Nine-year old golfer Emree Cameron shines on national stage
Emree Cameron wanted redemption.
After missing the cut last year, Cameron was determined to hit the national spotlight in 2017.
And did she ever.
Cameron, a 9-year old from Nevada, Missouri, earned a third-place trophy in the 7-9 age division of the Drive, Chip and Putt championships on April 2, at Augusta National Golf Club.
"No, we didn't know that it would happen, that I would be going to Augusta," she said. "I just do drive, chip and putt for fun, just to play with other kids and go to other places. But we didn't expect I'd get to go to Augusta."
Cameron's referencing of 'we' includes her father Eric, who has assisted in getting her to this point and served as a chaperone at the historic golf course.
"It exceeded any goal that we set earlier in the year," he said.
Each age division -- four for girls, four for boys -- consisted of 10 players who advanced through earlier competitions involving an estimated 80,000 golfers to earn their spot at Augusta. The longest of two drives, plus the combined distance from the hole on two chip shots and two putts were used to figure scores.
May Huang of Katy, Texas, won the 7-9 girls division with 26 points, 10 of them for winning the putting competition. Kristina Xu of Arcadia, California, who won the chipping, and Claire Bradford of Watkinsville, Georgia, tied for second with 22 points, one more than Cameron.
Cameron won the drive competition, knocking her first ball 190 yards and drawing a loud cheer from fans in the grandstand. Her second drive went out of bounds.
"I didn't know I'd get first place with my drive because all of the girls at the driving range were hitting it really good, too," Emree said. "I was happy, and on my second one I was nervous because I hit my first drive really good. So I was like, 'OK, that's fine because I got the highest drive.' ''
"We knew that she had to hit it 166 yards, and we just didn't know," Eric Cameron said. "She's hit it that far, but her average is around 165. But she gets called up there and she tees that ball up and hits it. And it just goes, and we're yelling 'roll, roll, roll.' It rolls over the hill and we're waiting."
The moment it was announced that his daughter's drive was the new leader, Eric Cameron admitted tears began to flow.
"And then they put up 190.3 up on that scoreboard; there was a little hesitation, and then the crowd just roared," Eric said. "Oh my gosh, it was an unbelievable feeling. I started crying."

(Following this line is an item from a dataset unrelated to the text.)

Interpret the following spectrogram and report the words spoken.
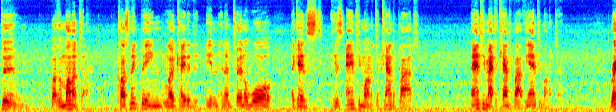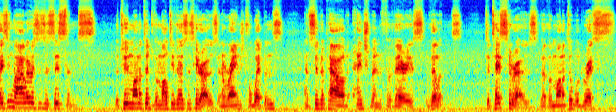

Even World Golf Hall of Famers Annika Sorenstam and Nancy Lopez took notice of Cameron's drive, which was 23 yards ahead of second place.
"They stopped and talked to Emree for three minutes about it," Eric said. "It was amazing to think Annika, arguably one of the best golfers to play, standing there having a conversation about this drive this little girl hit. That was a pretty amazing moment right there."
Emree placed fifth in the chipping contest and sixth in putting.
The experience, Eric said, was unlike any other, as the Camerons were first-timers at Augusta.
"When we were driving down Magnolia Lane and they dropped us off, that's when it really sinks in," he said. "When you step out of the (shuttle) van and onto the grounds of Augusta, now you're like OK."
Emree made a conscious decision while watching the 2016 competition on the GOLF Channel that she wanted to qualify the following year. Her father's advice was simple -- work hard.
"We put the pedal to the metal and trained hard," Eric said. "We went to Hazeltine (Golf Course in Chaska, Minnesota), she won the drive portion and was steady on the putt and the chip, and that's where she punched her ticket to Augusta."
Emree won competitions at Twin Oaks Golf Course in Springfield and a course in Lincoln, Nebraska, to advance to Hazeltine, the site of the Ryder Cup last fall.
The Camerons were pleased to represent Nevada, even though the town's name was once announced with the state's pronouncing. Eric put an end to that by asking an event official to correct the error.
But not much seemed to faze Emree.
"I was really happy and excited to get there," she said. "No one really in Nevada has been here before (to compete). ... We got to see a lot of players who played on the PGA Tour. And it was a really nice course; the greens were really fast and they had a lot of flowers and there were names for every hole."
Eric hopes his daughter's performance can inspire others locally.
"To represent a small community in a part of the country that's not golf-driven means a lot," he said. "Because it shows other kids out there that if you set goals high, you can attain them. Anything's possible if you put your mind to it and you're willing to work hard enough. It doesn't matter where you live."
Playing for a cause
Emree Cameron's success in the Drive, Chip and Putt Finals also benefited a greater cause.
She raised $6,000 for the St. Jude Children's Research Hospital and the Sadie Keller Foundation, which delivers gifts to needy children who are hospitalized over the Christmas holiday.
Her goal entering the event was to raise $2,000.
This article is written by Adam Burns from The Joplin Globe, Mo. and was legally licensed via the Tribune Content Agency through the NewsCred publisher network. Please direct all licensing questions to firstname.lastname@example.org.